Personally, I agree with Friend of Gophers that college baseball programs will only thrive in places where they are supported financially by their institutions. If universities back their programs with state-of-the-art facilities, then players will follow (and hopefully fans, too). Case in point - Arkansas. I think the recent success they're having is in direct relation to the amount of money that has been spent on their facilities. I'm not saying ever school should go out and build a new stadium, but if they want a successful program then their going to have to pay for it. Although, I can see why institutions are a bit weary of doing so due to the fact that, historically speaking, baseball is not a revenue producing sport for the majority of NCAA programs. For what it's worth, I think the arms race that is going on in the SEC right now is a bit out of control.

In any case, the Gophers had a hell of a year and I hope they continue get better down the road.:drink:

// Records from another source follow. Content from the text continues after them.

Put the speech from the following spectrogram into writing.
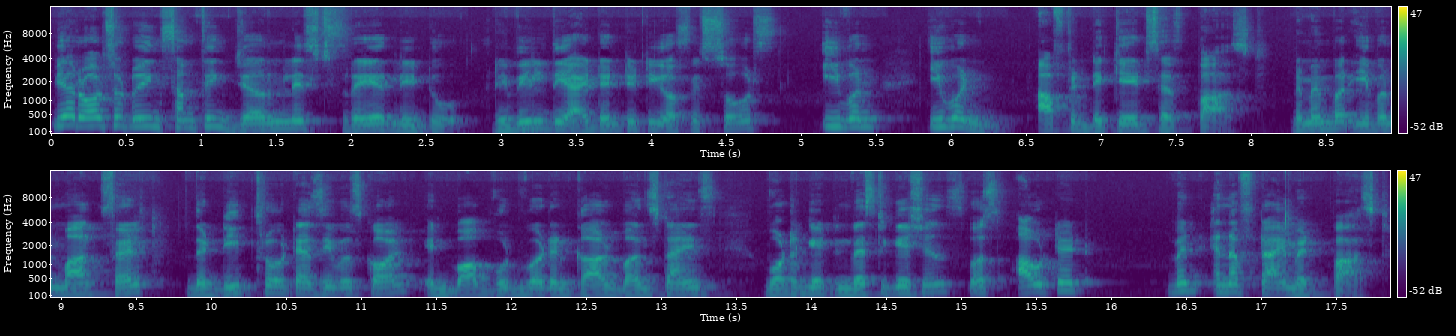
We are also doing something journalists rarely do reveal the identity of a source even, even after decades have passed. Remember, even Mark Felt, the deep throat as he was called, in Bob Woodward and Carl Bernstein's Watergate investigations, was outed when enough time had passed.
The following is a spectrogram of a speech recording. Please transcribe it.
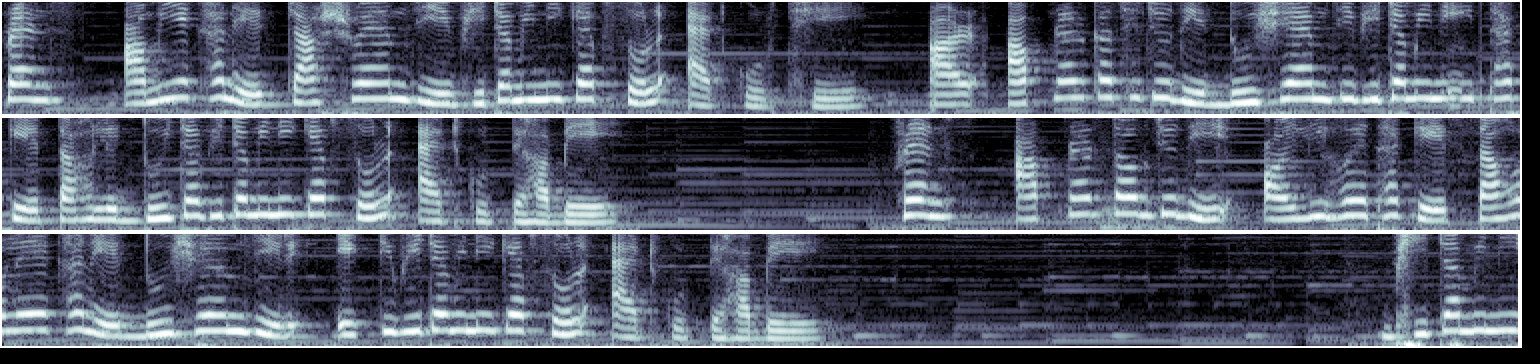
ফ্রেন্ডস আমি এখানে চারশো MG vitamin E capsule add করছি। আর আপনার কাছে যদি দুইশো এমজি ভিটামিন ই থাকে, তাহলে দুইটা ভিটামিন ই ক্যাপসুল অ্যাড করতে হবে। ফ্রেন্ডস আপনার ত্বক যদি অয়েলি হয়ে থাকে, তাহলে এখানে দুইশো এমজির একটি ভিটামিন ই ক্যাপসুল অ্যাড করতে হবে। ভিটামিন ই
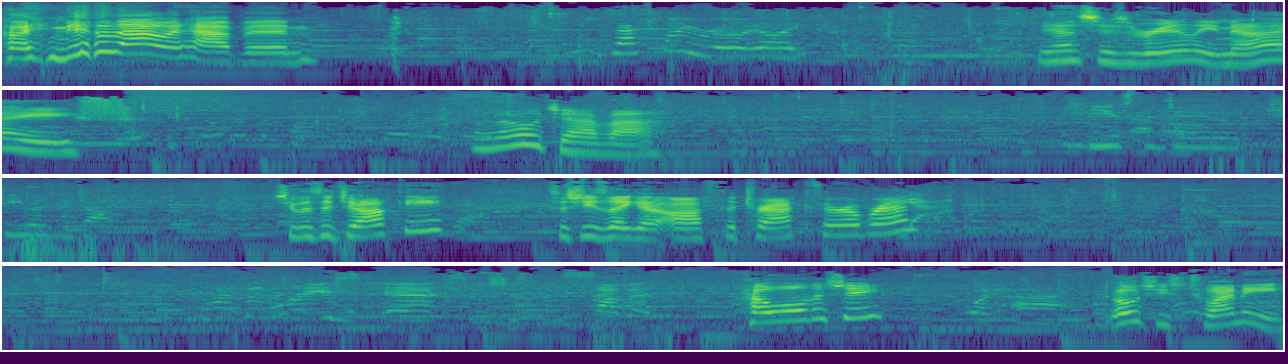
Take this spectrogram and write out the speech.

JohnnyGopher
06-03-2009, 02:53 PM
But the problem most people have in the north is why fully fund a sport that is so lopsided toward the south and the chances of suceeding at the highest levels are slim, especially in bad economic times when most schools budgets are being cut.

Since the southern schools refuse to budge at all on the start dates, northern teams are forced to play 3/4 of there games on the road and that includes long early season southern road trips that get very, very expensive. Even if a northern team averaged 5,000 fans a game, it still wouldn't break even with the huge costs of travel that teams in the South don't have to go through. Most administrators see this as a no win situation which is why Northern Iowa decided to cut there program after this year. With Northern Iowa gone, Iowa State gone, Wisconsin gone, the Gophers don't have very many options for non conference games outside of the Dakota schools.

Baseball is extremely popular in Minnesota and surrounding areas, high school, Legion, heck Town ball is huge, the Saints are huge in St. paul, the Twins have a giant midwest following. I think alot of people just see college basbeall as a waste of time now days. They can look back at the great National Championship MN teams and talk about Molitor, Steinbach, Winfield and others from the glory days, but when they turn on the College World Series, it's the same teams every year from the same parts of the country and they don't give the current team more than a passing thought.